Most areas of Georgia received well below normal rainfall in August, leading to expansion of dry conditions and the appearance of severe drought in southern Georgia by the end of the month. Wet conditions were confined to the Atlanta metro area, regions to the northwest and a small part of northern Pierce County. Temperatures were near normal across the state.
A small area of drought returned to Georgia at the end of last month, following a record-setting dry July in Alma. A record low maximum temperature of 80 degrees F was reported in Brunswick on July 12 and a record high temperature of 97 degrees was recorded there, too, on July 3.

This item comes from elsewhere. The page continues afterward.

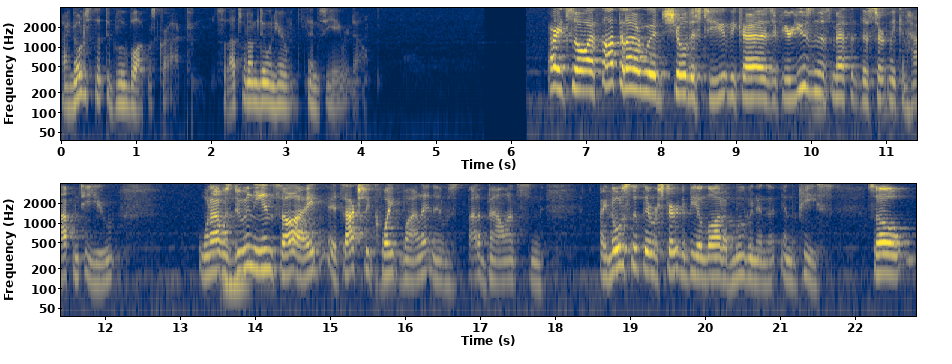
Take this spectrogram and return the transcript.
I noticed that the glue block was cracked. So that's what I'm doing here with the Thin CA right now. All right, so I thought that I would show this to you because if you're using this method, this certainly can happen to you. When I was doing the inside, it's actually quite violent and it was out of balance. And I noticed that there was starting to be a lot of movement in the, in the piece. So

Some landscapes — like forests — are known for keeping carbon dioxide out of the atmosphere. Others shed carbon dioxide or other gasses that can affect the environment. Calculating just how much of each gas is held or released can be difficult but University of Georgia scientist Monique Leclerc has literally written the book on the subject.
The changing climate is affecting trends in weather across the nation. As temperatures in the Southeast rise, farmers will have to adjust to longer growing seasons, more diseases and pests and to an increase in extreme weather conditions, says a University of Georgia expert.
Even the most thick-blooded Georgians donned winter coats, hats and gloves Jan. 6 and 7 as a cold front blew across the state, dropping temperatures -- down to single digits and negative degrees in some places -- from the mountains to the coast.